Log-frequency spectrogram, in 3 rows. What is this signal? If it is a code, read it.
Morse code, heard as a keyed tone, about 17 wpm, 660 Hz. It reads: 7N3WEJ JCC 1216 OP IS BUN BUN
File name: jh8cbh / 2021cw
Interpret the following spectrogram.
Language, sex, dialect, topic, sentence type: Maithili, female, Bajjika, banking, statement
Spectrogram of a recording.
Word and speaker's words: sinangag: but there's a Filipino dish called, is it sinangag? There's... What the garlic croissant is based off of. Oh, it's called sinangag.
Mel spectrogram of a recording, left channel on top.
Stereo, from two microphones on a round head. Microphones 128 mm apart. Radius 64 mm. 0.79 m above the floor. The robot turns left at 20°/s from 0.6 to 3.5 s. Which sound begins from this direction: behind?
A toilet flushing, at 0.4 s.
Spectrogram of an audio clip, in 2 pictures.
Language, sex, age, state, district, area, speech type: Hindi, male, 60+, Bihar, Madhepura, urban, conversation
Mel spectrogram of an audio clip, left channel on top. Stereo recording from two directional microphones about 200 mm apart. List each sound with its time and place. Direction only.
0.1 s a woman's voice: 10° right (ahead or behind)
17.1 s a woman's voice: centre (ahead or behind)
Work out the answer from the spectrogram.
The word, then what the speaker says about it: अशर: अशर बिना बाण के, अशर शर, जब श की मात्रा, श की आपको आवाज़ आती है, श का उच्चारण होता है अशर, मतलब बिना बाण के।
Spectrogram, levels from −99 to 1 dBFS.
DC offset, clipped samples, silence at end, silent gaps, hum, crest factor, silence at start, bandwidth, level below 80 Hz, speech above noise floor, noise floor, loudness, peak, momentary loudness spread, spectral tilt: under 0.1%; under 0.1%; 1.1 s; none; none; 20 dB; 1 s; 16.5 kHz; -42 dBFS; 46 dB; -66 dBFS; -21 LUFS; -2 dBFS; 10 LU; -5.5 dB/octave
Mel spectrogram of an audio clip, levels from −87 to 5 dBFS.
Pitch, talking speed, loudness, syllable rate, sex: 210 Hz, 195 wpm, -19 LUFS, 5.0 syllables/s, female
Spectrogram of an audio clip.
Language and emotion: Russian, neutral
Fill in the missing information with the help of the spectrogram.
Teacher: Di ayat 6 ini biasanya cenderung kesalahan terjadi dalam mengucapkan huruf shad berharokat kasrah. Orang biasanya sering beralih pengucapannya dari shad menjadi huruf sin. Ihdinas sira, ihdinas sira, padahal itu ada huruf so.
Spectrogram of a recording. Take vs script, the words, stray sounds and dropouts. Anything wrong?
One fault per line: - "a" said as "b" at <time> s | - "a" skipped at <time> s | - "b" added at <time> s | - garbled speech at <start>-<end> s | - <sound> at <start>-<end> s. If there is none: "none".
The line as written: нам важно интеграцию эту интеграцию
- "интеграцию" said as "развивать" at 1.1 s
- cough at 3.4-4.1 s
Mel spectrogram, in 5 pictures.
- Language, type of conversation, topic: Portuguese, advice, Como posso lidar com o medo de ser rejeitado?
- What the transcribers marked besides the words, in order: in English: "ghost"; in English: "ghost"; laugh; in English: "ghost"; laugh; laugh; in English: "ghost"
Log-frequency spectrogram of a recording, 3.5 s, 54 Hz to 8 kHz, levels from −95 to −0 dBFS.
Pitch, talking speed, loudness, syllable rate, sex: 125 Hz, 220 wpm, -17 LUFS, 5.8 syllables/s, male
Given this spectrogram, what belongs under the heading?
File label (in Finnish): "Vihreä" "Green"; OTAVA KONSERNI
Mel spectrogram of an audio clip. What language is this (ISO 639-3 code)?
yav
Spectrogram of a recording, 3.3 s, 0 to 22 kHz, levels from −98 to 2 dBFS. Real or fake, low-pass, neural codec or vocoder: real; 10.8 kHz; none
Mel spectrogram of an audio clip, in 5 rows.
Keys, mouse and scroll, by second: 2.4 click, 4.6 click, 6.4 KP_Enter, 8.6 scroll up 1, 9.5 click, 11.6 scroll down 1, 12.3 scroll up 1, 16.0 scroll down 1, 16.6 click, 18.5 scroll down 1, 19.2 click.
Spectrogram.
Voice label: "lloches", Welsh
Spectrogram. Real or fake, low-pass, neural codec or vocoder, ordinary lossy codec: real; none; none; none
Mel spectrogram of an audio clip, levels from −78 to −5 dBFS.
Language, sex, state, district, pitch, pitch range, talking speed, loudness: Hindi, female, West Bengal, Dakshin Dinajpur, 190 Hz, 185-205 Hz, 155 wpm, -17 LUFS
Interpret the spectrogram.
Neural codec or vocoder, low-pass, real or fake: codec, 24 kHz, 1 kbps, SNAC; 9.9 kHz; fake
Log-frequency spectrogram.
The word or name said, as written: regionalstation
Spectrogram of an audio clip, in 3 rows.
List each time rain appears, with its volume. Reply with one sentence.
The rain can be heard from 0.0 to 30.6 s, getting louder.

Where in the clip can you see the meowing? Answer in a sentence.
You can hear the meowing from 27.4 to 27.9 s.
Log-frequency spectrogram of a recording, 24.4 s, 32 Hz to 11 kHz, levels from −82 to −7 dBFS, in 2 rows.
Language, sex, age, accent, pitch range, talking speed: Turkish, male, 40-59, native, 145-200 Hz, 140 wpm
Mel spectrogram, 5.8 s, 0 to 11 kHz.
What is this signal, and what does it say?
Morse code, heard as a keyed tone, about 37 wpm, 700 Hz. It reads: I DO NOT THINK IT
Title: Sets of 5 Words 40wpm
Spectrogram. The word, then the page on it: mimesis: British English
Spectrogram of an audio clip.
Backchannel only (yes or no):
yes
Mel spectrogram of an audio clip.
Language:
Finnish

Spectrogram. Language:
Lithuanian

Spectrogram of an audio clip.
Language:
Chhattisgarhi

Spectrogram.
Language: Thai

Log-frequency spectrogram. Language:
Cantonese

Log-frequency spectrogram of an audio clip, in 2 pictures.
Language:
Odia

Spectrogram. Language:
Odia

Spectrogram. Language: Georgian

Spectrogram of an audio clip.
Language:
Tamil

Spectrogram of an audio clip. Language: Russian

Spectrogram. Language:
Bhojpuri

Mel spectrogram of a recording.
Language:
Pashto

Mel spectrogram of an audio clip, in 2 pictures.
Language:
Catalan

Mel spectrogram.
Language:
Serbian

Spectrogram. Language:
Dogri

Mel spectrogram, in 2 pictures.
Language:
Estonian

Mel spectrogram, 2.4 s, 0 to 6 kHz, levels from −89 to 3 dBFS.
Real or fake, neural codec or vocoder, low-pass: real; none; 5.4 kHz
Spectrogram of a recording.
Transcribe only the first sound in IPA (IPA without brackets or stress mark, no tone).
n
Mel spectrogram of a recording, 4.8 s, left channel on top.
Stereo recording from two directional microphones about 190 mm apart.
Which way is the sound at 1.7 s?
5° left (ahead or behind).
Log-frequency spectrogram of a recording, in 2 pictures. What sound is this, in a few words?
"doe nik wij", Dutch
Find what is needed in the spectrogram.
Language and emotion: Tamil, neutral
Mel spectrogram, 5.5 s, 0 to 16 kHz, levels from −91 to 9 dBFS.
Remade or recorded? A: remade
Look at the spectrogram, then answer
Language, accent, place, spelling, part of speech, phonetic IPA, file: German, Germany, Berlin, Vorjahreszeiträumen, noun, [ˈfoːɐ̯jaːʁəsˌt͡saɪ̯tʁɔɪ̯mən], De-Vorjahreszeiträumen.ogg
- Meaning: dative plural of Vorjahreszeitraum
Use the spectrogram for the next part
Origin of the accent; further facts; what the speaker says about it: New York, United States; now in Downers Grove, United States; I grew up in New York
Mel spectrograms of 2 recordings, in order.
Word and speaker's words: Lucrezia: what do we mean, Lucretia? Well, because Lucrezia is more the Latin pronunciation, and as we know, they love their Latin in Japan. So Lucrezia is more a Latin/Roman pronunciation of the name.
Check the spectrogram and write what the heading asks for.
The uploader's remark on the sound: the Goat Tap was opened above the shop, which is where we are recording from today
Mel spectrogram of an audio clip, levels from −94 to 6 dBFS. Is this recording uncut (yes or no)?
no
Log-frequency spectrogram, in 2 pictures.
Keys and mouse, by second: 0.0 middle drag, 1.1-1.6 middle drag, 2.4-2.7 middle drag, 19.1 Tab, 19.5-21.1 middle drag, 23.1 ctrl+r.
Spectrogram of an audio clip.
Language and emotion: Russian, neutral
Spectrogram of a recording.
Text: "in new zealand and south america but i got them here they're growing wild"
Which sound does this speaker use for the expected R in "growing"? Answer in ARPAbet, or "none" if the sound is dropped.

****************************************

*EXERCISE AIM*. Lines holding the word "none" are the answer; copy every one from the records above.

*YOUR SOLUTION*.
DC offset, clipped samples, silence at end, silent gaps, hum, crest factor, silence at start, bandwidth, level below 80 Hz, speech above noise floor, noise floor, loudness, peak, momentary loudness spread, spectral tilt: under 0.1%; under 0.1%; 1.1 s; none; none; 20 dB; 1 s; 16.5 kHz; -42 dBFS; 46 dB; -66 dBFS; -21 LUFS; -2 dBFS; 10 LU; -5.5 dB/octave
One fault per line: - "a" said as "b" at <time> s | - "a" skipped at <time> s | - "b" added at <time> s | - garbled speech at <start>-<end> s | - <sound> at <start>-<end> s. If there is none: "none".
Spectrogram of a recording, 3.3 s, 0 to 22 kHz, levels from −98 to 2 dBFS. Real or fake, low-pass, neural codec or vocoder: real; 10.8 kHz; none
Spectrogram. Real or fake, low-pass, neural codec or vocoder, ordinary lossy codec: real; none; none; none
Real or fake, neural codec or vocoder, low-pass: real; none; 5.4 kHz
Which sound does this speaker use for the expected R in "growing"? Answer in ARPAbet, or "none" if the sound is dropped.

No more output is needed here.